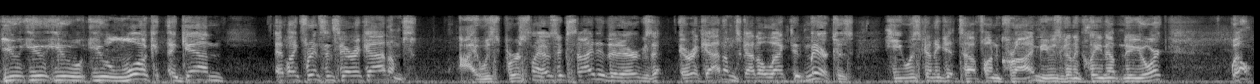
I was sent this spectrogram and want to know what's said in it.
you you you you look again at like for instance Eric Adams. I was personally, I was excited that Eric, Eric Adams got elected mayor because he was going to get tough on crime. He was going to clean up New York. Well,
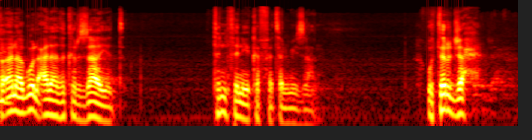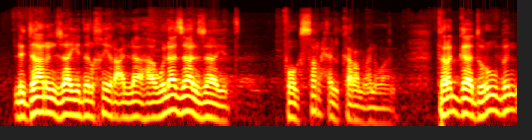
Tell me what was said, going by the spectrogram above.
فأنا أقول على ذكر زايد. تنثني كفة الميزان. وترجح لدار زايد الخير علاها ولا زال زايد فوق صرح الكرم عنوان. ترقى دروب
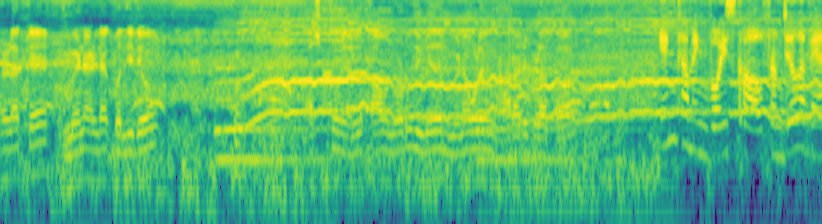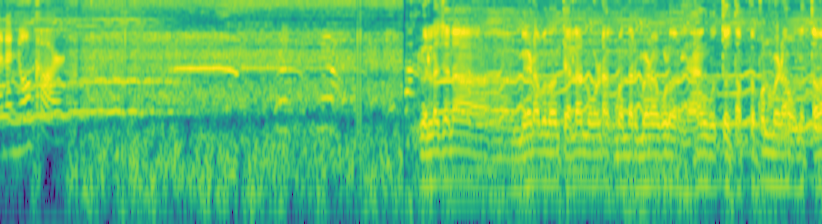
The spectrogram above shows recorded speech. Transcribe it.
ಹಳ್ಳಕ್ಕೆ ಮೀನ ಹಳ್ಳಕ್ಕೆ ಬಂದಿದ್ದೆವು. ಅಷ್ಟು ಎಲ್ಲ ತಾವು ನೋಡೋದು ವಿಡಿಯೋದಲ್ಲಿ ಮೀನುಗಳು ಹಿಂಗೆ ಹಾರಾರಿ ಬೀಳತ್ತವ incoming voice call from Nolkar. ಎಲ್ಲ ಜನ ಮೇಣ ಬಂದಂತೆಲ್ಲ ನೋಡಕ್ಕೆ ಬಂದಾರ. ಮೇಣಗಳು ಹ್ಯಾಂಗೆ ಗೊತ್ತು? ತಪ್ಪ ತಪ್ಪನ ಮೇಣ ಹೊಲತ್ತವ.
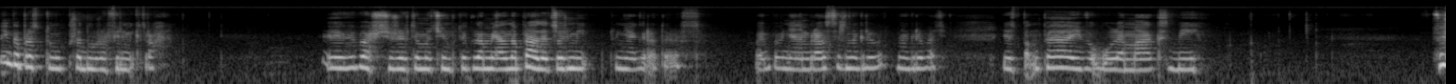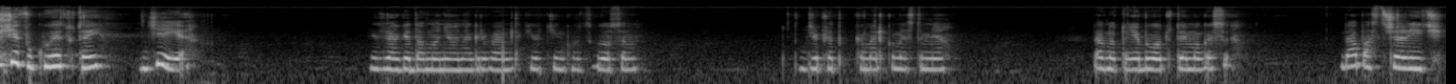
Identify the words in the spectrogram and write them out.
No i po prostu przedłużę filmik trochę. Yy, wybaczcie, że w tym odcinku tak dla mnie, ale naprawdę coś mi tu nie gra teraz. Bo ja powinienem brał też nagry nagrywać. Jest pan P i w ogóle Max B. Co się w ogóle tutaj dzieje? Jezu, jak ja dawno nie nagrywałem takich odcinków z głosem. Gdzie przed kamerką jestem ja. Dawno to nie było, tutaj mogę se daba strzelić.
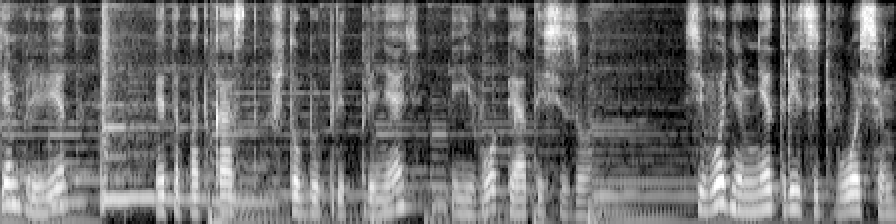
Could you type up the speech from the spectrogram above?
Всем привет! Это подкаст «Чтобы предпринять» и его пятый сезон. Сегодня мне 38,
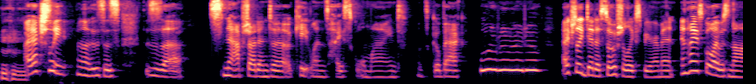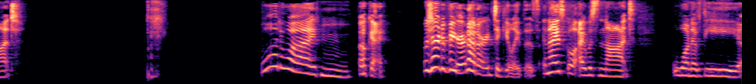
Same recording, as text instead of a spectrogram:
Mhm. I actually oh, this is this is a snapshot into Caitlin's high school mind. Let's go back. I actually did a social experiment. In high school I was not What do I hmm okay. we're trying to figure out how to articulate this. In high school I was not one of the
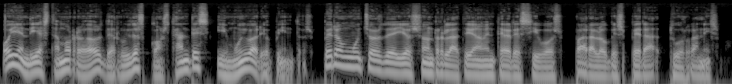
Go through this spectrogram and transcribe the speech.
Hoy en día estamos rodeados de ruidos constantes y muy variopintos, pero muchos de ellos son relativamente agresivos para lo que espera tu organismo.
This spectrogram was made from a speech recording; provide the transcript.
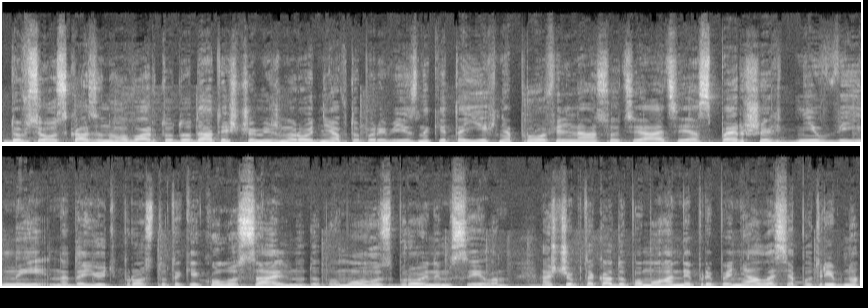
До всього сказаного варто додати, що міжнародні автоперевізники та їхня профільна асоціація з перших днів війни надають просто таки колосальну допомогу Збройним силам. А щоб така допомога не припинялася, потрібно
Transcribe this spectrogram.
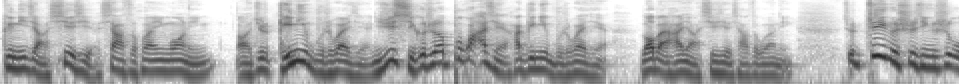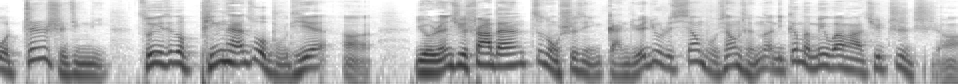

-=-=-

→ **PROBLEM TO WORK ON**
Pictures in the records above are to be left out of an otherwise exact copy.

→ **RESPONSE TO THE EXERCISE**
I was sent this spectrogram and want to know what's said in it.
you you you you look again at like for instance Eric Adams. I was personally, I was excited that Eric, Eric Adams got elected mayor because he was going to get tough on crime. He was going to clean up New York. Well,
Tell me what was said, going by the spectrogram above.
فأنا أقول على ذكر زايد. تنثني كفة الميزان. وترجح لدار زايد الخير علاها ولا زال زايد فوق صرح الكرم عنوان. ترقى دروب
The spectrogram above shows recorded speech. Transcribe it.
ಹಳ್ಳಕ್ಕೆ ಮೀನ ಹಳ್ಳಕ್ಕೆ ಬಂದಿದ್ದೆವು. ಅಷ್ಟು ಎಲ್ಲ ತಾವು ನೋಡೋದು ವಿಡಿಯೋದಲ್ಲಿ ಮೀನುಗಳು ಹಿಂಗೆ ಹಾರಾರಿ ಬೀಳತ್ತವ incoming voice call from Nolkar. ಎಲ್ಲ ಜನ ಮೇಣ ಬಂದಂತೆಲ್ಲ ನೋಡಕ್ಕೆ ಬಂದಾರ. ಮೇಣಗಳು ಹ್ಯಾಂಗೆ ಗೊತ್ತು? ತಪ್ಪ ತಪ್ಪನ ಮೇಣ ಹೊಲತ್ತವ.
Identify the words in the spectrogram and write them out.
No i po prostu przedłużę filmik trochę. Yy, wybaczcie, że w tym odcinku tak dla mnie, ale naprawdę coś mi tu nie gra teraz. Bo ja powinienem brał też nagry nagrywać. Jest pan P i w ogóle Max B. Co się w ogóle tutaj dzieje? Jezu, jak ja dawno nie nagrywałem takich odcinków z głosem. Gdzie przed kamerką jestem ja. Dawno to nie było, tutaj mogę se daba strzelić.
Could you type up the speech from the spectrogram above?
Всем привет! Это подкаст «Чтобы предпринять» и его пятый сезон. Сегодня мне 38,
Same recording, as text instead of a spectrogram:
Mhm. I actually oh, this is this is a snapshot into Caitlin's high school mind. Let's go back. I actually did a social experiment. In high school I was not What do I hmm okay. we're trying to figure out how to articulate this. In high school I was not one of the
Go through this spectrogram and transcribe the speech.
Hoy en día estamos rodeados de ruidos constantes y muy variopintos, pero muchos de ellos son relativamente agresivos para lo que espera tu organismo.
This spectrogram was made from a speech recording; provide the transcript.
До всього сказаного варто додати, що міжнародні автоперевізники та їхня профільна асоціація з перших днів війни надають просто таки колосальну допомогу Збройним силам. А щоб така допомога не припинялася, потрібно
Transcribe this spectrogram.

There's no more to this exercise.